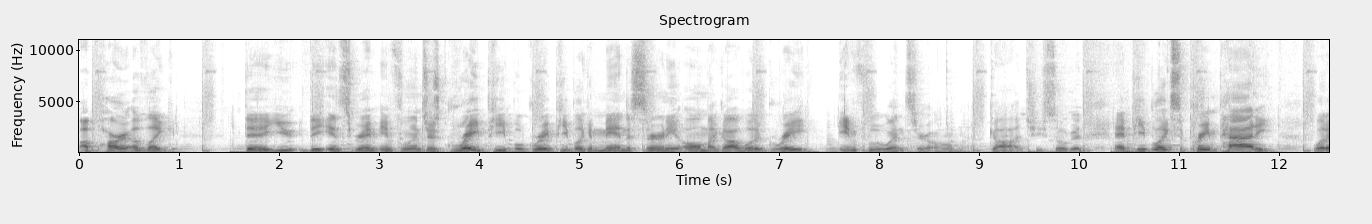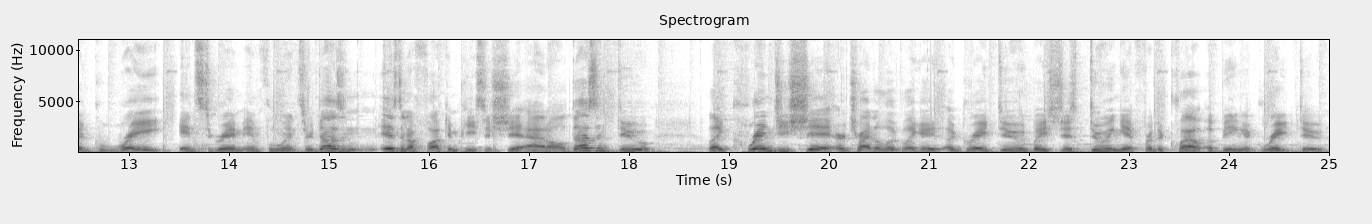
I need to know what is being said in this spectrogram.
a part of like the you the Instagram influencers. Great people, great people like Amanda Cerny. Oh my god, what a great influencer. Oh my god, she's so good. And people like Supreme Patty. What a great Instagram influencer. Doesn't isn't a fucking piece of shit at all. Doesn't do like cringy shit or try to look like a, a great dude, but he's just doing it for the clout of being a great dude.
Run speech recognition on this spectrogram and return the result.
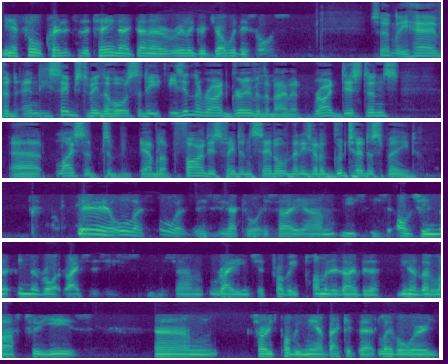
yeah, full credit to the team. They've done a really good job with this horse. Certainly have, and, and he seems to be the horse that he, he's in the right groove at the moment. Right distance, uh, likes to, to be able to find his feet and settle, and then he's got a good turn to speed. Yeah, all that, all that is exactly what you say. Um, he's, he's, obviously in the in the right races. He's His um, ratings have probably plummeted over the you know the last two years. Um, so he's probably now back at that level where he's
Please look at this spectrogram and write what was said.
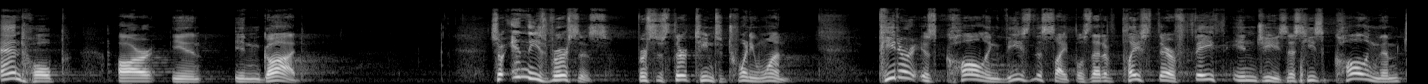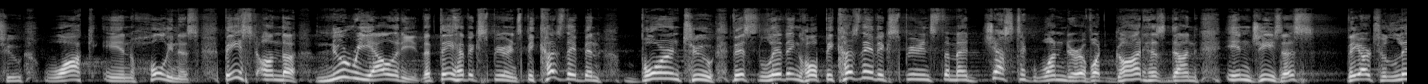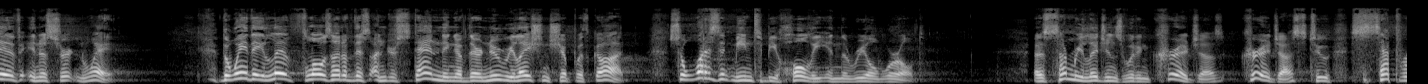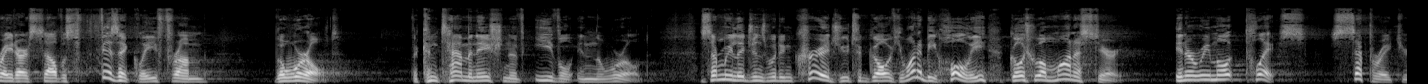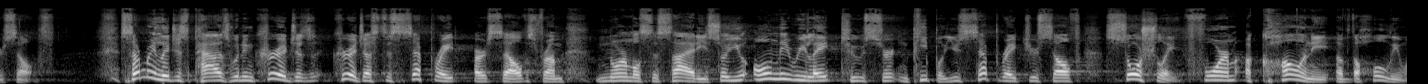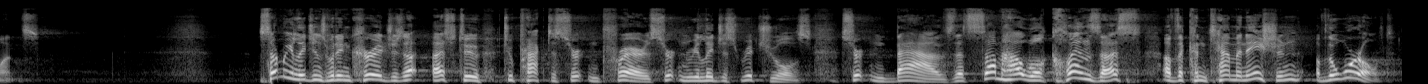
and hope are in, in God. So, in these verses, verses 13 to 21, Peter is calling these disciples that have placed their faith in Jesus, he's calling them to walk in holiness based on the new reality that they have experienced because they've been born to this living hope, because they've experienced the majestic wonder of what God has done in Jesus, they are to live in a certain way. The way they live flows out of this understanding of their new relationship with God. So, what does it mean to be holy in the real world? As some religions would encourage us, encourage us to separate ourselves physically from the world, the contamination of evil in the world. Some religions would encourage you to go, if you want to be holy, go to a monastery in a remote place. Separate yourself. Some religious paths would encourage us, encourage us to separate ourselves from normal society. So you only relate to certain people. You separate yourself socially, form a colony of the holy ones. Some religions would encourage us to, to practice certain prayers, certain religious rituals, certain baths that somehow will cleanse us of the contamination of the world.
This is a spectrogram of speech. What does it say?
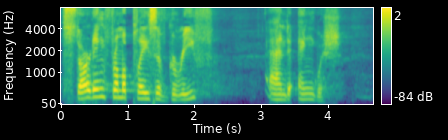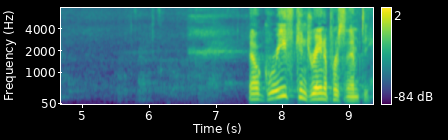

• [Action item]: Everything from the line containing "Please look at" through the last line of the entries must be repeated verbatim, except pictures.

• [Answer space]:
Please look at this spectrogram and write what was said.
and hope are in, in God. So, in these verses, verses 13 to 21, Peter is calling these disciples that have placed their faith in Jesus, he's calling them to walk in holiness based on the new reality that they have experienced because they've been born to this living hope, because they've experienced the majestic wonder of what God has done in Jesus, they are to live in a certain way. The way they live flows out of this understanding of their new relationship with God. So, what does it mean to be holy in the real world? As some religions would encourage us, encourage us to separate ourselves physically from the world, the contamination of evil in the world. Some religions would encourage you to go, if you want to be holy, go to a monastery in a remote place. Separate yourself. Some religious paths would encourage us, encourage us to separate ourselves from normal society. So you only relate to certain people. You separate yourself socially, form a colony of the holy ones. Some religions would encourage us to, to practice certain prayers, certain religious rituals, certain baths that somehow will cleanse us of the contamination of the world.
This is a spectrogram of speech. What does it say?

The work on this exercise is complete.